        And it’s this ‘number of plays issue’ that explains why my right index finger hesitated this morning. The thing is, I have resisted buying any of the Super Deluxe sets by The Who – or anyone else – because they tend to be played once and then placed on a shelf like an ornament. I usually have 95% of the music on them anyway, and, while alternative takes are all very well and sometimes quite interesting, when it comes to the crunch I invariably prefer the original release, the one that the artist and producer deemed, probably correctly, to be the best take in the first place, so after one play, out of curiosity, the big box goes into storage.
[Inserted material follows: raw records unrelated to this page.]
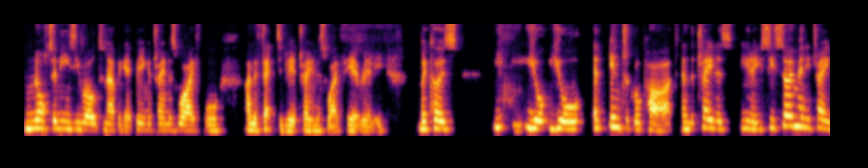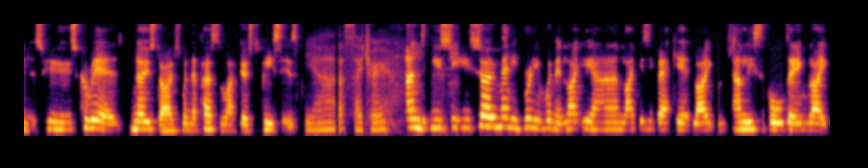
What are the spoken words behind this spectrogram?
not an easy role to navigate. Being a trainer's wife, or I'm effectively a trainer's wife here, really, because you're you're an integral part and the trainers you know you see so many trainers whose careers nosedives when their personal life goes to pieces. Yeah that's so true. And you see so many brilliant women like leanne like izzy beckett like annalisa balding like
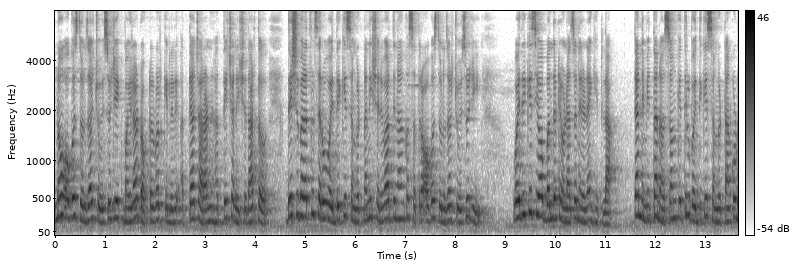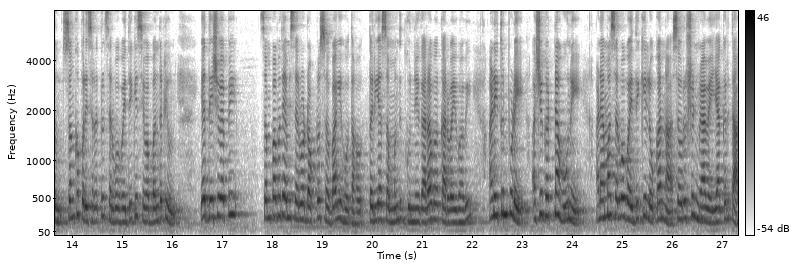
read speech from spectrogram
नऊ ऑगस्ट दोन हजार चोवीस रोजी एक महिला डॉक्टरवर केलेले अत्याचार आणि हत्येच्या निषेधार्थ देशभरातील सर्व वैद्यकीय संघटनांनी शनिवार दिनांक सतरा ऑगस्ट दोन हजार चोवीस रोजी वैद्यकीय सेवा बंद ठेवण्याचा निर्णय घेतला. त्या निमित्तानं संघ येथील वैद्यकीय संघटनांकडून संघ परिसरातील सर्व वैद्यकीय सेवा बंद ठेवून या देशव्यापी संपामध्ये आम्ही सर्व डॉक्टर सहभागी होत आहोत. तरी या संबंधित गुन्हेगारावर कारवाई व्हावी आणि इथून पुढे अशी घटना होऊ नये आणि आम्हा सर्व वैद्यकीय लोकांना संरक्षण मिळावे याकरिता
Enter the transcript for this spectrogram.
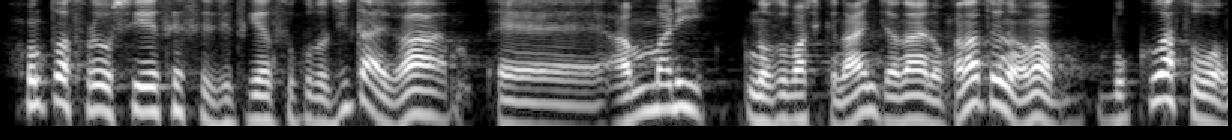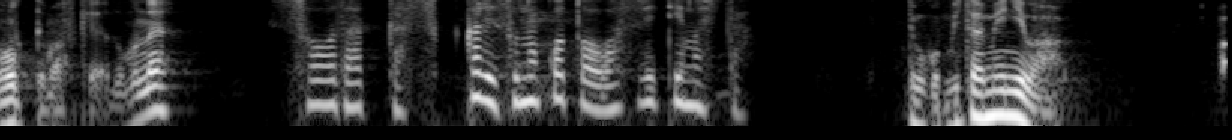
本当はそれを CSS で実現すること自体が、えーあんまり望ましくないんじゃないのかなというのは、まあ、僕はそうは思ってますけれどもね。そうだった。すっかりそのことを忘れていました。でも見た目には、あ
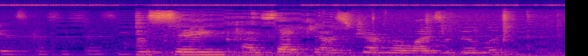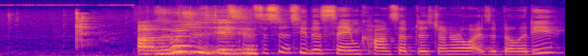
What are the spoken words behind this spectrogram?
Is consistency the same concept as generalizability? Um, the question is, is consistency the same concept as generalizability?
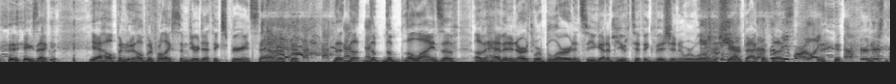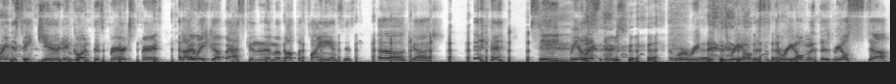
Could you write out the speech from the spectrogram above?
exactly. Yeah, helping helping for like some near death experience to have like the the, the, the, the, lines of, of heaven and earth were blurred, and so you got a beatific vision, and we're willing to share yeah, it back with us. People are like after they're praying to St. Jude and going through this prayer experience, and I wake up asking them about the finances. Oh gosh. See, for your listeners, we're re- this is real. This is the real, the real stuff.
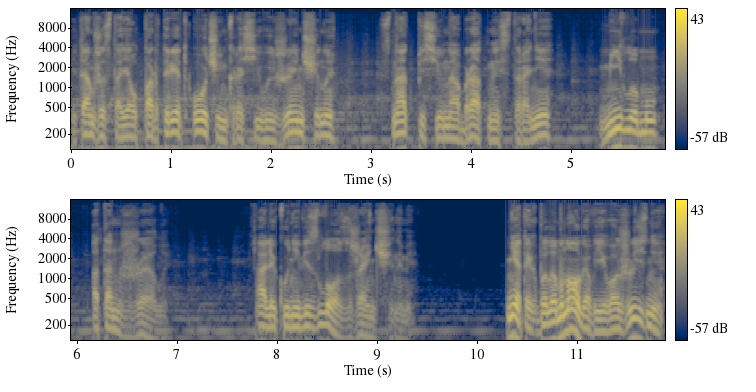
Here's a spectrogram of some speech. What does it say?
И там же стоял портрет очень красивой женщины с надписью на обратной стороне «Милому от Анжелы». Алику не везло с женщинами. Нет, их было много в его жизни,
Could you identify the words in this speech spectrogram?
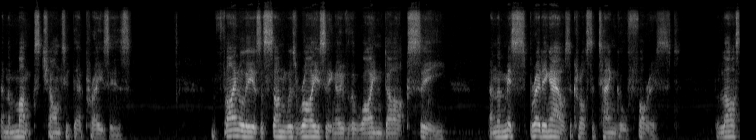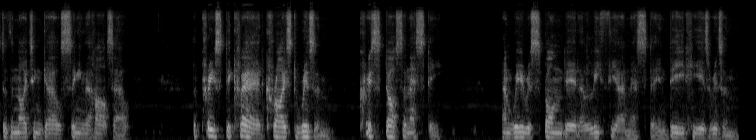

        Sometimes, when I’ve been somehow involved, I’ve been given a box-set by The Who’s management or their record label, as I was most recently with the Track Singles Box whose booklet contained text written by me, but after spinning ‘… Miles’ and ‘Pinball’ and glancing through the booklet I put it on a shelf where it now sits, most of its contents unplayed though certainly not unloved. I already have all The Who’s singles anyway, had most of ’em for years, but like my original Sell Out, they’re fucked, especially the ones from the sixties. Come to think of it, the four discs in 30 Years Of Maximum Rhythm & Blues haven’t seen the light of day for many a year now either – and I’m credited as co-producer on that compilation. 
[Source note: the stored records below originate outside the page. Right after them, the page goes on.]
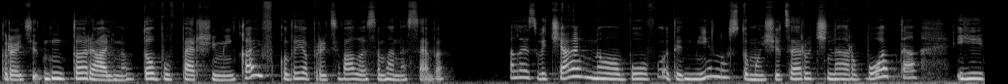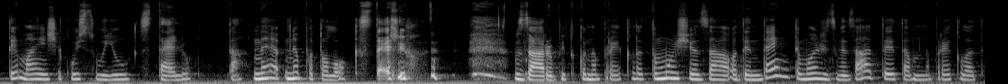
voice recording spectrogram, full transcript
коротше, ну то реально, то був перший мій кайф, коли я працювала сама на себе. Але, звичайно, був один мінус, тому що це ручна робота, і ти маєш якусь свою стелю. Та, не не потолок, стелю в заробітку, наприклад. Тому що за один день ти можеш зв'язати, там, наприклад,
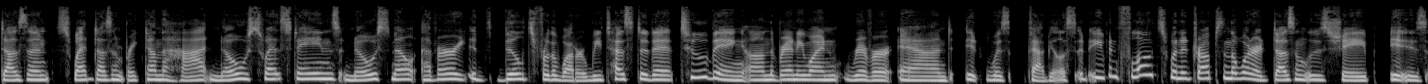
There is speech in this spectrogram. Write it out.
doesn't, sweat doesn't break down the hat. No sweat stains, no smell ever. It's built for the water. We tested it tubing on the Brandywine River and it was fabulous. It even floats when it drops in the water. It doesn't lose shape. It is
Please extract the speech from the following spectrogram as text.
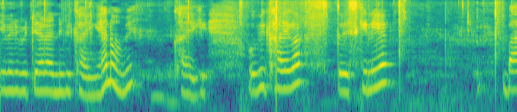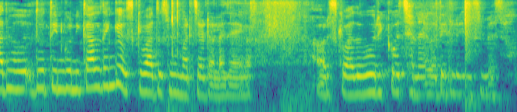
ये मेरी बिटिया रानी भी खाएँगे, है ना, मम्मी? खाएगी। वो भी खाएगा। तो इसके लिए बाद में दो तीन को निकाल देंगे, उसके बाद उसमें मिर्चा डाला जाएगा। और उसके बाद वो रिको छनाएगा, देख लीजिए इसमें से।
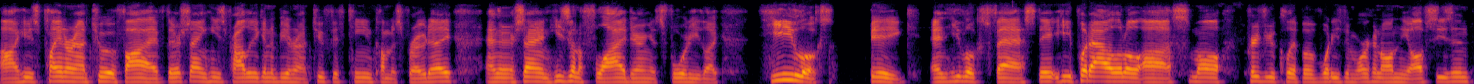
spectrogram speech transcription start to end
Uh, he's playing around two hundred oh five. They're saying he's probably going to be around two fifteen come his pro day, and they're saying he's going to fly during his forty. Like he looks big and he looks fast. They, he put out a little uh, small preview clip of what he's been working on in the offseason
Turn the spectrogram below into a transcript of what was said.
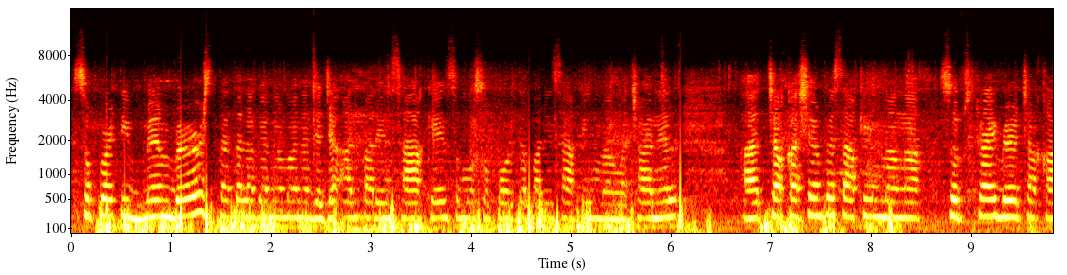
supportive members na talaga naman nandiyadyaan pa rin sa akin, sumusuporta pa rin sa aking mga channel. At saka syempre sa aking mga subscriber, tsaka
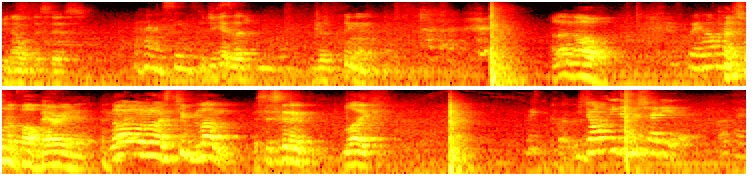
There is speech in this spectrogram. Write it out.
you know what this is. Behind the scenes. Did you get the the thing in it? I don't know. Wait, how I just want to barbarian it. No, no, no, it's too blunt. It's just gonna like. You don't need to machete it. Okay.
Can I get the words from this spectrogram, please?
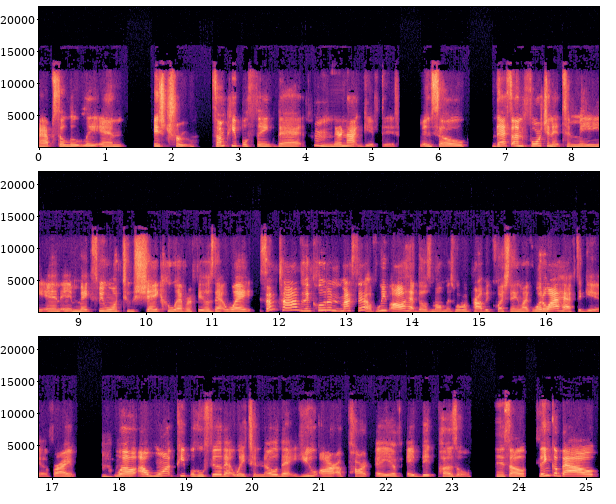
Absolutely. And it's true. Some people think that, hmm, they're not gifted. And so that's unfortunate to me. And it makes me want to shake whoever feels that way, sometimes, including myself. We've all had those moments where we're probably questioning, like, what do I have to give? Right. Mm-hmm. Well, I want people who feel that way to know that you are a part a, of a big puzzle. And so think about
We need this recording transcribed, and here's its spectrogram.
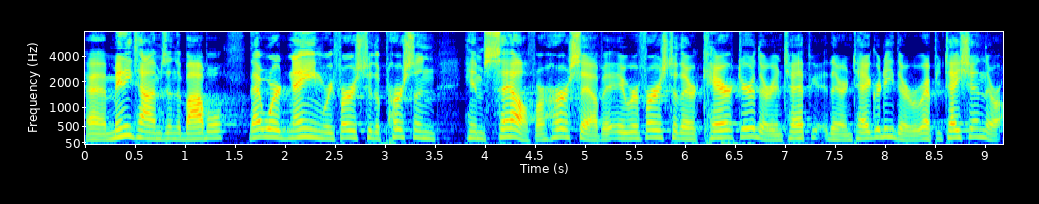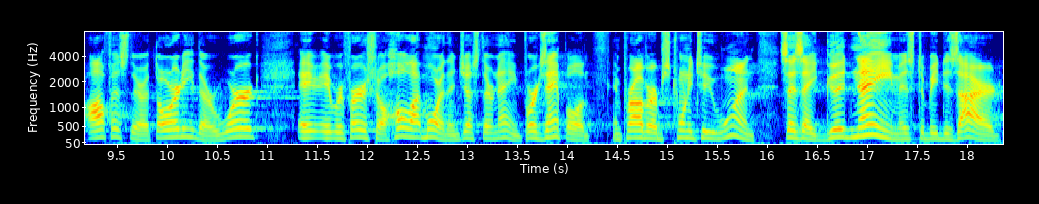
Uh, many times in the Bible, that word name refers to the person himself or herself. It, refers to their character, their, their integrity, their reputation, their office, their authority, their work. It, it, refers to a whole lot more than just their name. For example, in Proverbs 22 1 says, A good name is to be desired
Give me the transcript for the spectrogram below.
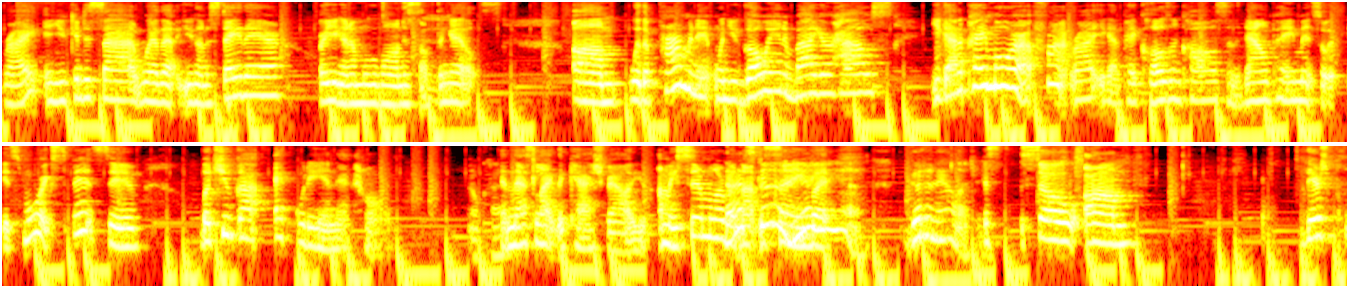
right? And you can decide whether you're going to stay there or you're going to move on to something else. Um, with a permanent, when you go in and buy your house, you got to pay more up front, right? You got to pay closing costs and a down payment. So it's more expensive, but you've got equity in that home. Okay. And that's like the cash value. I mean, similar that's but not good. the same. Yeah, but yeah, yeah. good analogy. so um, there's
        But back to Sell Out, which I love by the way. The question, however, is not so much whether the music is great, which is a given, but whether I want to pay £85 for the seven tracks with which I am unfamiliar and from the titles alone sound like they might be substandard: ‘Sunn Equipment Promo Spots’ (2’ 42”), ‘Great Shakes’ (1’ 04”), ‘Things Go Better With Coke’ (0’ 31”), ‘Top Gear’ (3’ 03”, an instrumental), ‘Facts Of Life’ (3’ 22”, the backing track for a John song I’d never heard of), ‘Kids! Do You Want Kids?’ (1’ 40”, a Pete demo of a song he wrote for the US Cancer Society) and ‘Inside Outside USA’ (3’ 09”, another Pete demo, this one abandoned because he thought it sounded too much like The Beach Boys). Reading through the booklet I thought for a moment that there was an eighth, called ‘Thinking Of You All The While’, but then I realised this was an alternative title for ‘Sunrise’.

        On The Who’s website it states that there are 47 unreleased tracks including 14 unheard PT demos but the reality is that aside from those mentioned above there are 33 different versions of existing tracks, and that the 14 previously unheard demos, inexplicably held back from PT’s three Scoop albums, are the real find here. 

        For the record, CD1 features Sell Out in mono plus 13 bonus tracks, mostly well known; CD2 features Sell Out in stereo plus another 13 bonus tracks, again mostly well known; CD3 features 22 outtakes from sessions for Sell Out or from around the same time period, eight of which are commercials; CD4, intriguingly titled The Road To Tommy, features 16 tracks recorded in 1968, ie between Sell Out and Tommy, which is an assortment of singles, B-sides and previously released oddities; and CD5 features the 14 PT demos, lovingly annotated by their composer in the booklet.

        Talking of which, the booklet is superb, containing loads of great pictures and essays by PT, pirate DJ Pete Drummond, recording engineer Chris Huston, advertising guru Arnold Schwartzman, Speakeasy manager Roy Flynn and artist/designer Richard Evans. Track notes are by my friend Andy Neill, co-author with Matt Kent of Anyway, Anyhow, Anywhere: The Complete Chronicles of The Who 1958-1978, the best illustrated Who book on the market, and also the best reference book on that era. 

        Combined with the two singles – ‘… Miles’/’Someone’s Coming’ on Track and ‘Magic Bus’/’Dr Jekyll And Mr Hyde’ on Decca USA – and the bits and pieces like Moonie’s Speakeasy card, the Saville Theatre programme from The Who’s October 22, 1967, show and a Fan Club newsletter, it certainly makes for a bumper package. Who knows, maybe I’ll be tempted to exert pressure on my mouse after all. 



I was sent this letter by my friend Ed Bicknell who famously managed Dire Straits and at one time managed Bryan Ferry who probably gave him a copy. No doubt Bryan, Eno and the rest of the gang fought tooth and nail over ownership of the complimentary Polka Party cassette.